That’s definitely something that we are struggling with right now. For communiTEA sessions in the spring it was open invitation, we invited any of my program volunteers to join CommuniTEA. They weren’t acting as volunteers anymore, they were suddenly participants. We are not sure yet how to train our volunteers to participate in the virtual programming. I think it was really fulfilling for them to write with students and talk about their feelings with us. It was good for our students to see their adult mentors modeling social emotional learning. That’s part of this planning process, figuring out how we engage and retain our volunteers so they are utilizing all their skills. I’ll be sending out a survey for volunteers to share their input because I know they’re going to have a lot of great ideas. Hopefully from their input we can create something that is good for everybody.
We also have a group of amazing teen interns who are acting as mentors in our summer workshops. They are also developing a Black Student Union for our Fearless Ideas students. BSU will be one of our new programs, thanks to our teen leaders.
In-person material bag pick-up for our virtual summer workshops (Bureau of Fearless Ideas).
How would you say the students are dealing with the changes?
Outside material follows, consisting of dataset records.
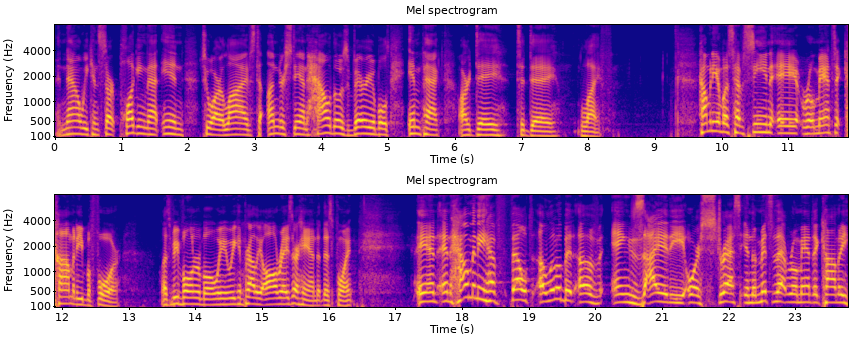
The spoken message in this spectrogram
And now we can start plugging that in to our lives to understand how those variables impact our day to day life. How many of us have seen a romantic comedy before? Let's be vulnerable. We, we can probably all raise our hand at this point. And, and how many have felt a little bit of anxiety or stress in the midst of that romantic comedy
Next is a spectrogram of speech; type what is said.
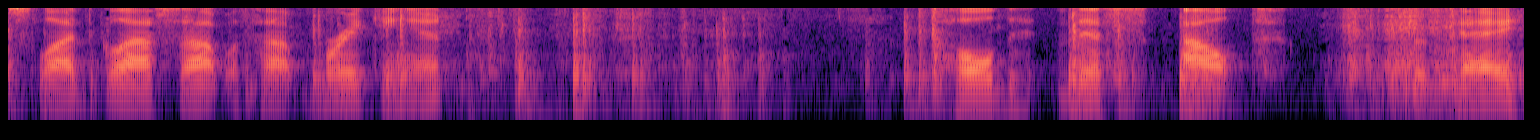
slide the glass out without breaking it. Hold this out, okay?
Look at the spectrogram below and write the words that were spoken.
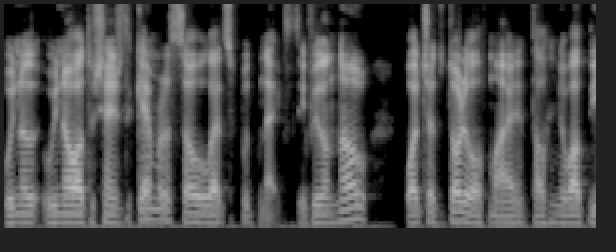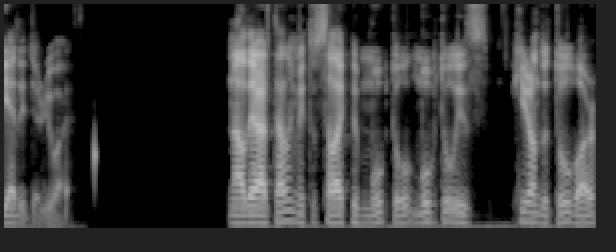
We know we know how to change the camera so let's put next. If you don't know watch a tutorial of mine talking about the editor UI. Now they are telling me to select the move tool. Move tool is here on the toolbar.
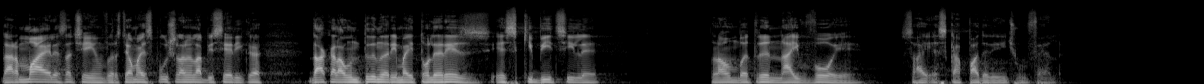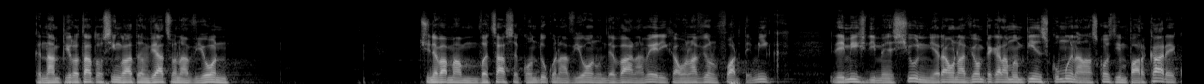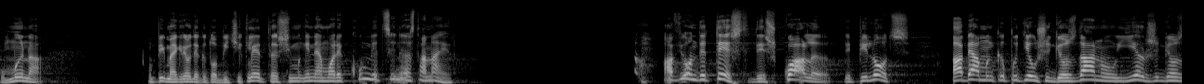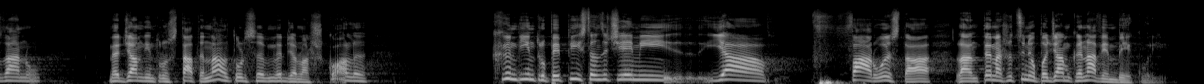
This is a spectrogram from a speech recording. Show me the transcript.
Dar mai ales la cei în vârstă. Eu am mai spus și la noi la biserică, dacă la un tânăr îi mai tolerezi eschibițiile, la un bătrân n-ai voie să ai escapade de niciun fel. Când am pilotat o singură dată în viață un avion, cineva m-a învățat să conduc un avion undeva în America, un avion foarte mic, de mici dimensiuni, era un avion pe care l-am împins cu mâna, l-am scos din parcare cu mâna, un pic mai greu decât o bicicletă și mă gândeam, oare cum le ține asta în aer? Avion de test, de școală, de piloți, abia am încăput eu și ghiozdanul, el și ghiozdanul, mergeam dintr-un stat în altul să mergem la școală, când intru pe pistă îmi zice Emi, ia farul ăsta la antena și ține-o pe geam că n-avem becuri.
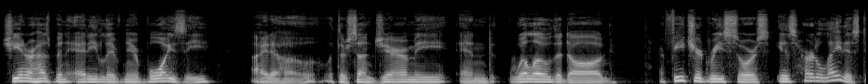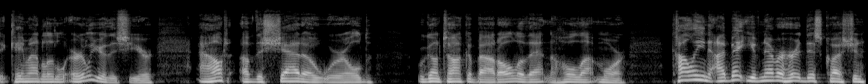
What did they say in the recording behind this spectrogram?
She and her husband Eddie live near Boise, Idaho, with their son Jeremy and Willow the dog. Our featured resource is her latest. It came out a little earlier this year out of the shadow world. We're going to talk about all of that and a whole lot more. Colleen, I bet you've never heard this question.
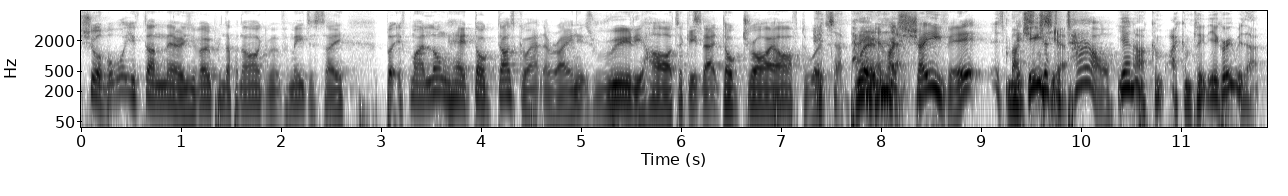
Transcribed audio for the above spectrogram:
Sure, but what you've done there is you've opened up an argument for me to say, but if my long-haired dog does go out in the rain, it's really hard to keep that dog dry afterwards. It's a pain, Whereas if isn't I it? shave it, It's much just easier. a towel. Yeah, no, I, com- I completely agree with that.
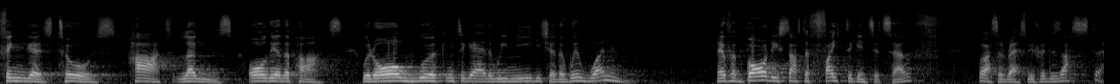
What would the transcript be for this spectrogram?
fingers, toes, heart, lungs, all the other parts. We're all working together. We need each other. We're one. Now, if a body starts to fight against itself, well, that's a recipe for disaster.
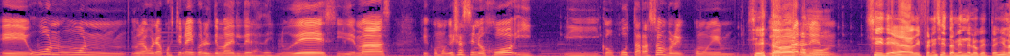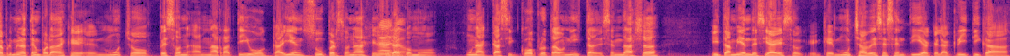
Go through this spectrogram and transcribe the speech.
Eh, hubo un- un- una, una cuestión ahí con el tema de, las desnudez y demás, que como que ella se enojó y, y con justa razón, porque como que Sí, estaba como... en- Sí, a diferencia también de lo que tenía la primera temporada, es que mucho peso na- narrativo caía en su personaje, Claro. era como una casi coprotagonista de Zendaya, y también decía eso, que, que muchas veces sentía que la crítica,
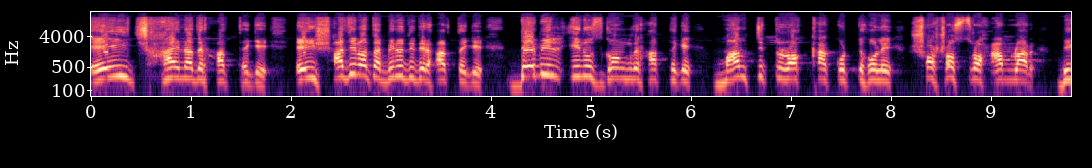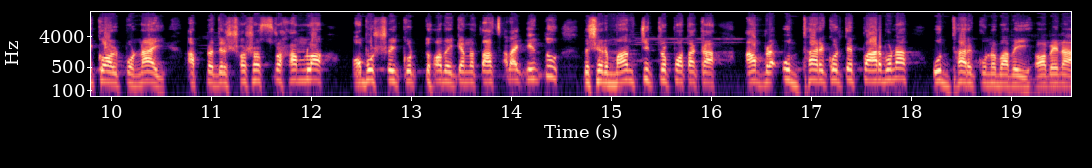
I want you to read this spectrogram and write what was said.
এই ছায়নাদের হাত থেকে, এই স্বাধীনতা বিরোধীদের হাত থেকে ডেবিল ইনুস গঙ্গদের হাত থেকে মানচিত্র রক্ষা করতে হলে সশস্ত্র হামলার বিকল্প নাই। আপনাদের সশস্ত্র হামলা অবশ্যই করতে হবে কেন? তাছাড়া কিন্তু দেশের মানচিত্র পতাকা আমরা উদ্ধার করতে পারব না, উদ্ধার কোনোভাবেই হবে না।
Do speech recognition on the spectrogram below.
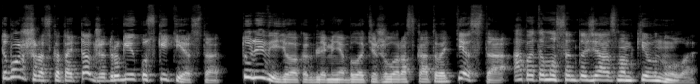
Ты можешь раскатать также другие куски теста? Тули видела, как для меня было тяжело раскатывать тесто, а потому с энтузиазмом кивнула.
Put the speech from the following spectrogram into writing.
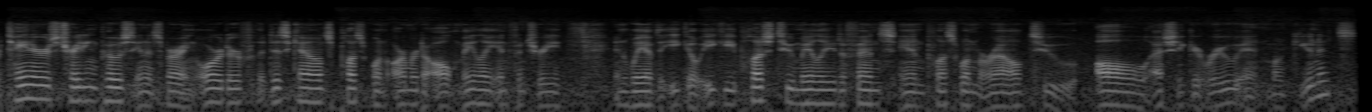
Retainers, Trading Post, and Inspiring Orator for the discounts, plus 1 armor to all melee infantry, and Way of the Ikko Ikki, plus 2 melee defense, and plus 1 morale to all Ashigaru and Monk units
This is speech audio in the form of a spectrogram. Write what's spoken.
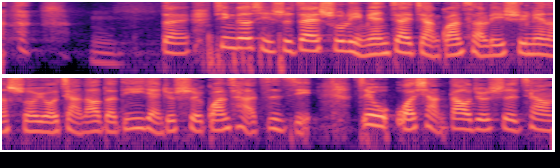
嗯。对，静哥其实，在书里面在讲观察力训练的时候，有讲到的第一点就是观察自己。就我想到，就是像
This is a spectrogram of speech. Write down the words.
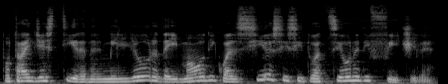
potrai gestire nel migliore dei modi qualsiasi situazione difficile.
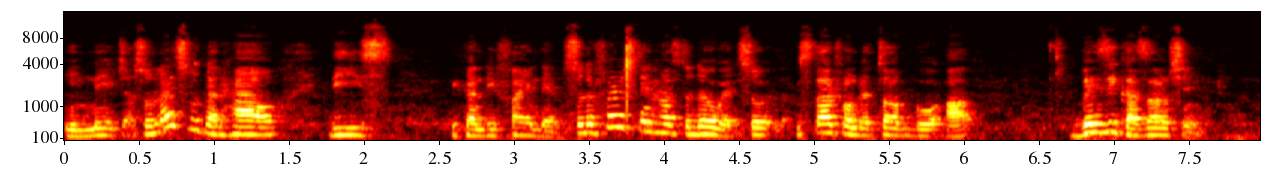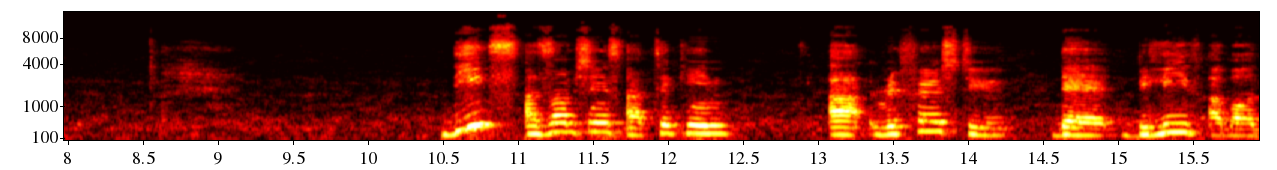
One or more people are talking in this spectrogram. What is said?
in nature. So let's look at how these we can define them. So the first thing has to do with so start from the top, go up. Basic assumption. These assumptions are taken uh, refers to the belief about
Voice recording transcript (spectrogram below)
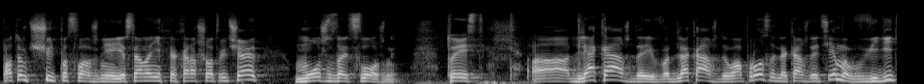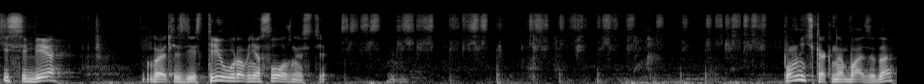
потом чуть-чуть посложнее. Если она на них хорошо отвечает, можно задать сложный. То есть а, для, каждой, для каждого вопроса, для каждой темы введите себе, давайте здесь, три уровня сложности. Помните, как на базе, да?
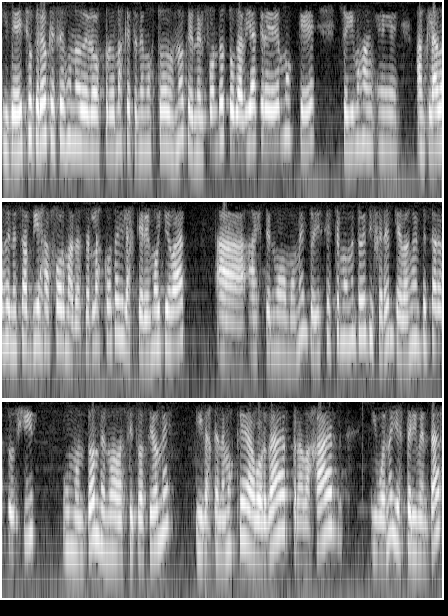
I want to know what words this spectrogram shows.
y de hecho creo que ese es uno de los problemas que tenemos todos, ¿no? Que en el fondo todavía creemos que seguimos eh, anclados en esas viejas formas de hacer las cosas y las queremos llevar a, a, este nuevo momento. Y es que este momento es diferente, van a empezar a surgir un montón de nuevas situaciones y las tenemos que abordar, trabajar y bueno, y experimentar.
They are so eager to join our classes, and to us that's an indication they like coming to our virtual space and that they miss that creativity and engagement. They have expressed that they are lonely and that they are struggling at home, because they don’t get to see friends. I think when you’re a teenager, you have a little more agency, right? You can go see your friends, do social distancing and be safe, you can drive. Younger kids don’t have that agency. Our students are expressing loneliness and are bored. It’s blown us away how excited they are to participate. Give them a writing challenge every week to work on and almost all of them are coming back with so much work and so many ideas to share! I think the level of engagement speaks to just how much they miss and need that interaction that they’re not getting anymore.
Oh okay, I’m glad they’re participating a lot more! What do you believe others can do to help ease problems encountered by your organization?
Our families have always been so appreciative and engaged in our programming, but I would say as we move into fall part of our work will be prioritizing the social emotional wellbeing of the kids. I could see parents really worried about their child’s academics. But if the child doesn't first feel safe and seen and loved and valued, they will struggle academically. And now we’re in this huge COVID and Racism pandemic. We need to focus on the emotional and social health of people. Being patient with kids if their behavior is changing, and being patient with us will be important. We hope that parents can understand that we are going to have to change our programming and what we’ve done for years can’t happen right now. We hope the community can understand that everything we do has been very intentional and thoughtfully done for the wellbeing of the students, and the wellbeing of the staff so that we can continue to provide quality programming for the community, virtually.
"We need to focus on the emotional and social health of people. Being patient with kids if their behavior is changing, and being patient with us will be important."
Awesome! Is there anything else you would like to share with us?
We all know how hard this has been. It's been such a light to be able to engage with our young people, families, and volunteers and hear their ideas. It’s been great to see all the creative ways staying connected and expressing themselves. There’s been a lot of sadness but there’s also been great joy in seeing how amazing our community is. There’s still a lot of hope!